Here’s how to start:

  1. Identify qualified research activities. Congress has enacted a fairly broad definition, but it is important to fully understand the complexities for best results. The first step is to determine which aspects of your company’s operations meet the qualification tests. Taxpayers can take currentyear tax credits and amend any open prior year returns (typically the past three years) to claim missed credits. Unused credits have a 20-year carryforward if not available for current use or prior years.
  2. Gather and categorize qualified research expenditures. Segment your expenses across three main categories:
    • Wages. Taxable wages for employees with direct involvement, direct supervision and direct support of R&D activities.
    • Supplies. Qualified supply expenses include tangible supplies used in R&D activity. Depreciable assets are not qualified supplies.
    • Contract research. Amounts paid to third parties for direct involvement, direct supervision or direct support of R&D activities are qualified and included in the R&D credit at 65% of eligible expenditures.

EHR allows health care providers to record patient information electronically instead of using paper records. However, EHRs are often capable of doing much more than just recording information. The EHR Incentive Program asks providers to use the capabilities of their EHRs to achieve benchmarks that can lead to improved patient care. According to the Centers for Medicare & Medicaid Services (CMS), “structured data allows patient information to be easily retrieved and transferred, and it allows the provider to use the EHR in ways that can aid patient care. Certified EHR technology … helps providers and patients be confident that the electronic health IT products and systems they use are secure, can maintain data confidentially and can work with other systems to share information.”1

The EHR programs are being rolled out in three stages, each with increasing requirements that health care providers must meet to receive incentive payments:

• Stage 1. In their first year of participation, providers can adopt, implement, upgrade to, or demonstrate meaningful use of certified EHR technology. Health care professionals and/or hospitals and critical access hospitals must meet lists of required core objectives and then choose additional objectives from a menu to show compliance with Stage 1.
• Stage 2. MU2 is implemented in Stage 2, requiring the development of new electronic reporting tools and new EHR software processes.
• Stage 3. CMS is currently developing Stage 3 objectives.
Moving forward
In this constantly evolving regulatory environment, companies that develop health care IT software must stay on their toes to keep up. For example, the R&D tax credit was used mainly for core IT personnel and activities in the past — this is no longer true, and determining the tax credit now also involves looking at many people (and their tasks) that support the core IT team or are supervised by that team.
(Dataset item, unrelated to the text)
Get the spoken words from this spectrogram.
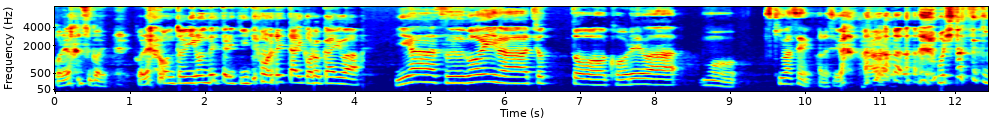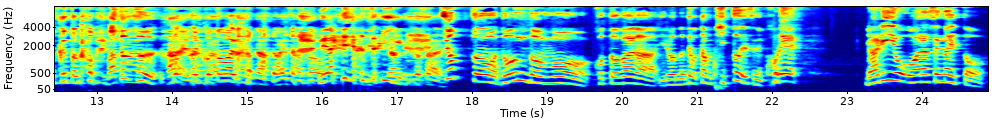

In addition, to comply with new regulations such as MU2 and ICD-10, companies need to build in a process to monitor evolving regulations and make swift changes when necessary. Because of the swift regulatory pace, you may qualify for more R&D tax credits than you realize, with more coming. Now is the time to jump in — there may be money on the table for you.

Health care IT
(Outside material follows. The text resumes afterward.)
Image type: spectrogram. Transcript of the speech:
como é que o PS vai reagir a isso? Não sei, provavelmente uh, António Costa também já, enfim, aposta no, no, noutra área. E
Rob Levin
Managing Director
Strategic Federal Tax Services
T +1 404 475 0190
The author would like to acknowledge the contributions of Max Coursey to the research underlying this article.

1 For more information, see the Centers for Medicare & Medicaid Services website at for details.

Content in this publication is not intended to answer specific questions or suggest suitability of action in a particular case. For additional information about the issues discussed, consult a Grant Thornton LLP client service partner or another qualified professional.

“Grant Thornton” refers to Grant Thornton LLP, the U.S. member firm of Grant Thornton International Ltd (GTIL). GTIL and its member firms are not a worldwide partnership. All member firms are individual legal entities separate from GTIL. Services are delivered by the member firms. GTIL does not provide services to clients. GTIL and its member firms are not agents of, and do not obligate, one another and are not liable for one another’s acts or omissions. Please visit for details.